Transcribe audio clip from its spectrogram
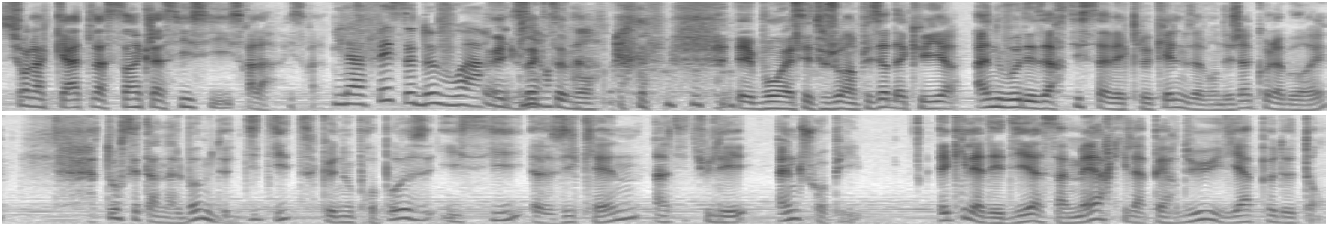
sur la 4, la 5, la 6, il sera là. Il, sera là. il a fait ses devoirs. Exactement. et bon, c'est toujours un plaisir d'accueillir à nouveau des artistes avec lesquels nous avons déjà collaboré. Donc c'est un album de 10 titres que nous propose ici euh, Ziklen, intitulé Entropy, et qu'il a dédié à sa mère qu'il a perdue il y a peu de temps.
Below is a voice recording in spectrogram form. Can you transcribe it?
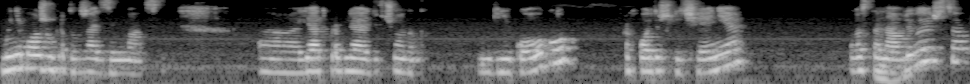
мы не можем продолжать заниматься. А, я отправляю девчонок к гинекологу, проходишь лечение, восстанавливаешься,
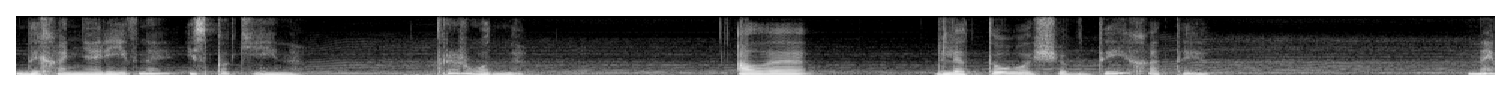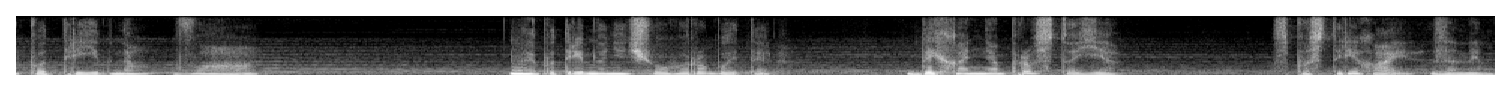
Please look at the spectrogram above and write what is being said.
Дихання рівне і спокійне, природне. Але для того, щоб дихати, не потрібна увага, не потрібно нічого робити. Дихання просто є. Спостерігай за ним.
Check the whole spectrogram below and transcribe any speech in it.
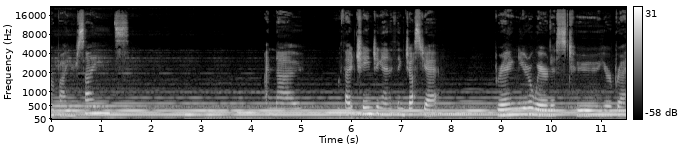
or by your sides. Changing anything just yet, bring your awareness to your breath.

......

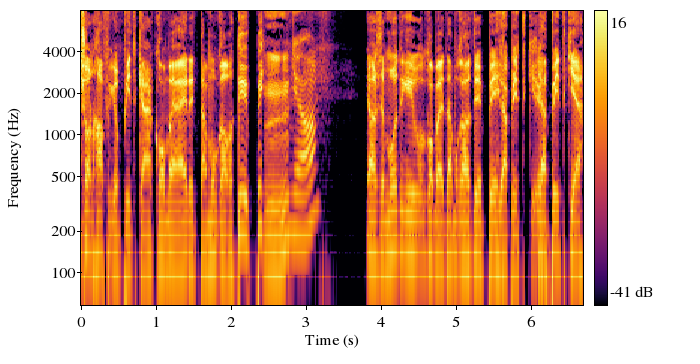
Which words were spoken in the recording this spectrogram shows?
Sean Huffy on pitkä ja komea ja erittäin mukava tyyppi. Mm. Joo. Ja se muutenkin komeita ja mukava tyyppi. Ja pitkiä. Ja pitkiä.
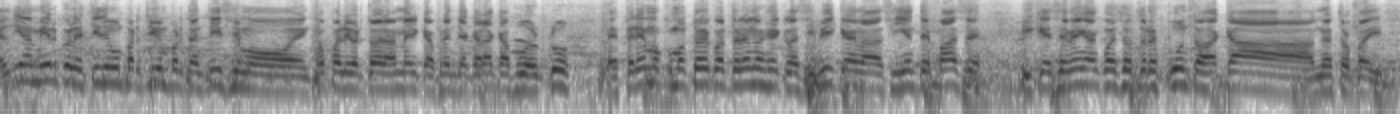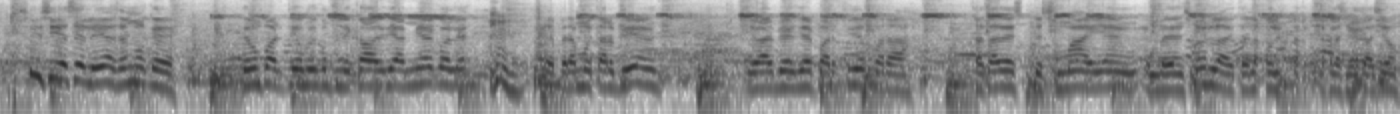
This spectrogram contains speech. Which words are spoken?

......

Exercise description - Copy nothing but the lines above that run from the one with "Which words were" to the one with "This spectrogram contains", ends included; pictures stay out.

Task answer -
Which words were spoken in the recording this spectrogram shows?
Sean Huffy on pitkä ja komea ja erittäin mukava tyyppi. Mm. Joo. Ja se muutenkin komeita ja mukava tyyppi. Ja pitkiä. Ja pitkiä.
This spectrogram contains speech. Which words are spoken?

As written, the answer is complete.